A full LCA study for most or all products in a portfolio often isn’t practical or cost effective just because of how many products a company has. And we think it is far better to have a lot of good data in an accessible system across your business than a few full-blown LCA reports. The reason is that products that appear similar can often have quite different environmental impacts.
Here are three approaches to streamlining an LCA that can still provide valuable insights into what drives a company’s sustainability performance and how it might be improved.

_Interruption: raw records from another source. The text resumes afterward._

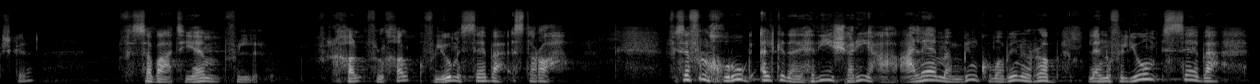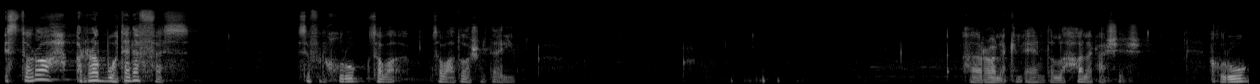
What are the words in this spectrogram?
مش كده؟ في السبعة أيام في ال- في الخلق في الخلق في اليوم السابع استراح في سفر الخروج قال كده هذه شريعة علامة بينكم وبين الرب لأنه في اليوم السابع استراح الرب وتنفس. سفر الخروج سبعة 17 تقريبا. هقرا لك الآن طلعها لك على الشاشة. خروج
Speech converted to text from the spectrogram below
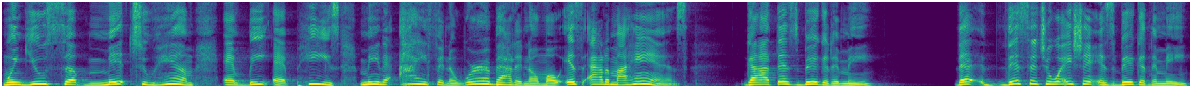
When you submit to him and be at peace, meaning I ain't finna worry about it no more. It's out of my hands. God, that's bigger than me. That this situation is bigger than me.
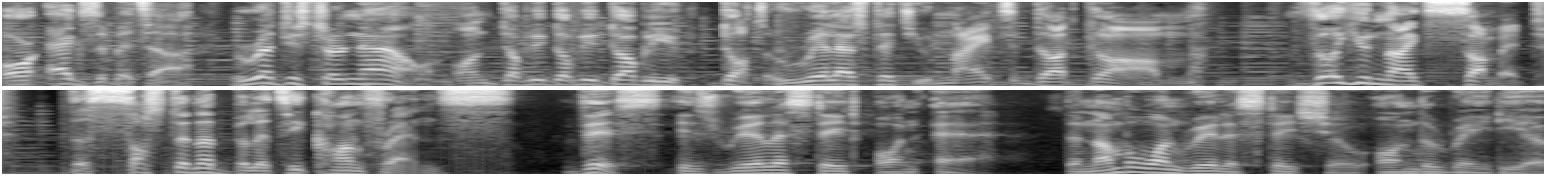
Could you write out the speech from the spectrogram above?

- Available data – Some of our clients have successfully focused their product assessments and sustainability improvements on data that product designers work with every day (e.g. ingredients). They focus their other teams like manufacturing and packaging on overall targets. Often these companies have done several full-blown product LCAs and have a good general idea where their hotspots are. This approach works well where materials are different across a portfolio and material choices make a big difference to sustainability.
- Common components – Some product lines are homogenous in nature. A good example is electronics. A line of laser printers can be very similar in terms of the parts they use. Here, common components like power supplies and PCBs (printed circuit boards) can be footprinted in detail and then “consumed” by product LCAs in units that drive the component footprint. PCB footprints for example tend to be related to the number of layers on the board and the weight of the board. HP is an example of a big company with homogeneous product lines that uses this approach.
- System data – Often a company has recipe data for its products (technically called a bill-of-materials or BOM). The first step in a BOM based approach is to build a library of materials weighted by use. The second step is to classify each material or class of material in terms of its impact focusing on those materials (or classes) with the highest impact. This approach can be efficient because you don’t spend much research time on materials that don’t have much relative impact or are used in much quantity. The 3rd step is to combine the library with the product recipes programmatically to generate “system” product footprints.
These approaches to streamlining work well together. Many large FMCG product manufacturers have decent BOM data, a manageable list of high impact materials, and parts of the LCA that lend themselves to component footprinting like packaging, manufacturing and distribution